■ Supplied material ■

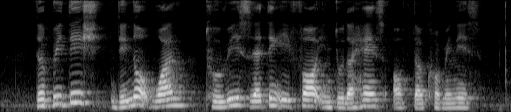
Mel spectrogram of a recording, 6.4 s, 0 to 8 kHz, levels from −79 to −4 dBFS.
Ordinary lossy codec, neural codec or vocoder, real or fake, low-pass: none; none; real; none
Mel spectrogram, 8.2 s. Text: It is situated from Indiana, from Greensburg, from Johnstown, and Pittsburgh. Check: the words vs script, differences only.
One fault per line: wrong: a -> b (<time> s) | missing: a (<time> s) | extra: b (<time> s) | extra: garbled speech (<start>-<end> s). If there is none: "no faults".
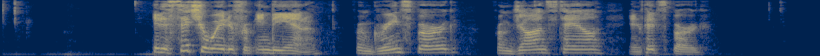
no faults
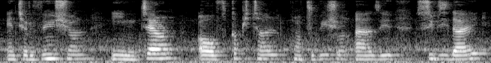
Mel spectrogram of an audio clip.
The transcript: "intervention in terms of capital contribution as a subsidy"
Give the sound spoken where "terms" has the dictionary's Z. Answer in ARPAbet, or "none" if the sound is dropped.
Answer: none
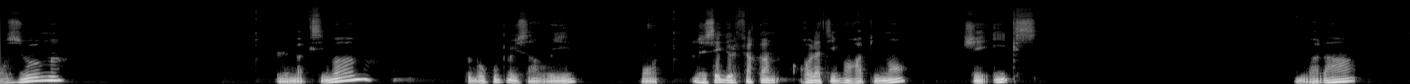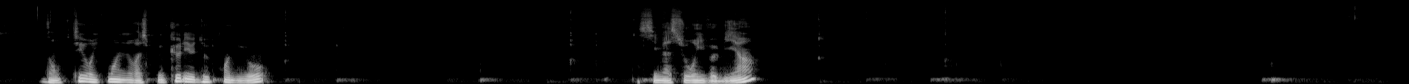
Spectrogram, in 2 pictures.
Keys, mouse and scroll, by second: 1.7-2.2 shift+scroll up 3, 2.7-4.2 shift+middle drag, 4.5-5.3 shift+scroll up 1, 5.5-5.9 scroll down 1, 6.0-6.4 scroll up 1, 6.9 shift+middle click, 7.5 shift+scroll up 1, 7.9 shift+scroll down 1, 8.0 shift+scroll up 2, 8.2 shift+middle click, 9.5 g, 10.1 x, 13.1 click, 13.7-14.1 scroll down 2, 14.2-14.6 scroll down 2, 23.8 shift+middle click, 24.1-26.9 shift+middle drag, 26.9-27.5 shift+scroll up 1, 27.7 right click.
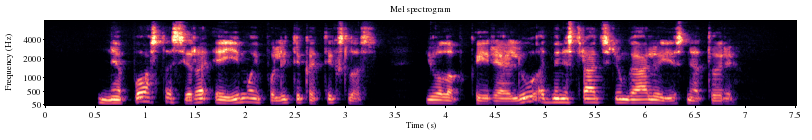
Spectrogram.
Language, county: Lithuanian, Klaipėda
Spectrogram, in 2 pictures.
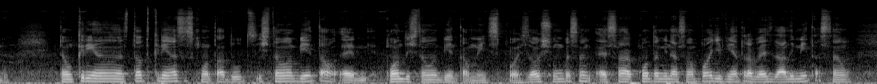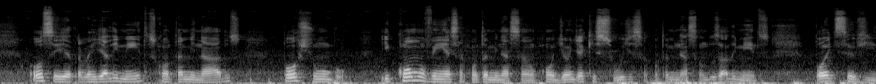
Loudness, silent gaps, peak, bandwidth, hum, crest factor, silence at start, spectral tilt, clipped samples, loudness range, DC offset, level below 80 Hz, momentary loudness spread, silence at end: -22 LUFS; none; -2 dBFS; 15.5 kHz; none; 18 dB; 0 s; -6.5 dB/octave; under 0.1%; 1 LU; under 0.1%; -30 dBFS; 9 LU; 0 s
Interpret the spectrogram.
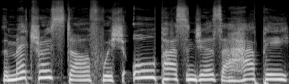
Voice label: announcements female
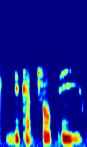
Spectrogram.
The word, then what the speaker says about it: Lykantropi: Um, it's probably like Lykantropi, which is uh, like lycanthropy, but in, pronounced in Swedish or spelled in Swedish, mm-hmm.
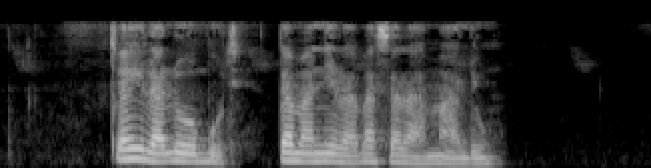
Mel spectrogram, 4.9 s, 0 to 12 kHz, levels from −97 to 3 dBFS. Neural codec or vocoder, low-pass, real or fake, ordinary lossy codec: none; 7.2 kHz; real; AAC, 64 kbps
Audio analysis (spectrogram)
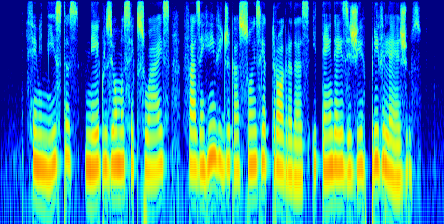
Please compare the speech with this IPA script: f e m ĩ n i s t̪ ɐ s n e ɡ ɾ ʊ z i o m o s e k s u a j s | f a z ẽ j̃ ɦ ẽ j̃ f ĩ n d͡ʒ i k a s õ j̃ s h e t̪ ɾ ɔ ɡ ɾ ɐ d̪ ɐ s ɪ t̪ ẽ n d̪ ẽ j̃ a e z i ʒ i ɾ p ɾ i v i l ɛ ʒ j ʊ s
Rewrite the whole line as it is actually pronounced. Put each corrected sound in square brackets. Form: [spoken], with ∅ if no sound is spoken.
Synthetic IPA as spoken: f e m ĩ n i s t̪ ɐ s n e ɡ ɾ ʊ z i o m o s e k s u a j s | f a z ẽ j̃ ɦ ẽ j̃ [v] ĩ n d͡ʒ i k a s õ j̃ s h e t̪ ɾ ɔ ɡ ɾ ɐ d̪ ɐ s ɪ t̪ ẽ n d̪ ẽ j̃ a e z i ʒ i ɾ p ɾ i v i l ɛ ʒ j ʊ s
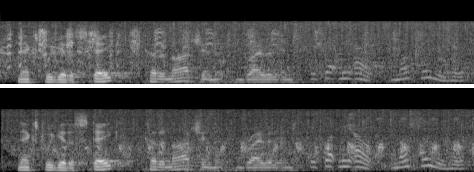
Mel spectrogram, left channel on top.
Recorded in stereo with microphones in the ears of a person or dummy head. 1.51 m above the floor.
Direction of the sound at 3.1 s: 75° right (ahead or behind).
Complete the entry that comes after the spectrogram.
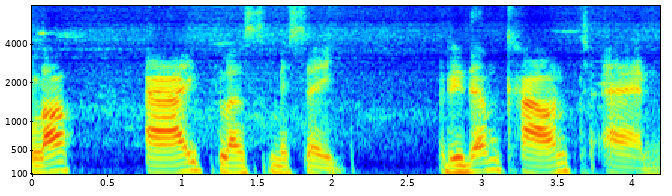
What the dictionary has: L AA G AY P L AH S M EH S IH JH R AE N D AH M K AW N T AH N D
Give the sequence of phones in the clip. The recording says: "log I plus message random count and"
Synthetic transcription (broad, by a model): L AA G AY P L AH S M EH S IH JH R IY D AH M K AW N T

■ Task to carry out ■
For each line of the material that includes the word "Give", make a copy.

■ Solution to the problem ■
Give the sound spoken where "terms" has the dictionary's Z. Answer in ARPAbet, or "none" if the sound is dropped.
Give the sequence of phones in the clip. The recording says: "log I plus message random count and"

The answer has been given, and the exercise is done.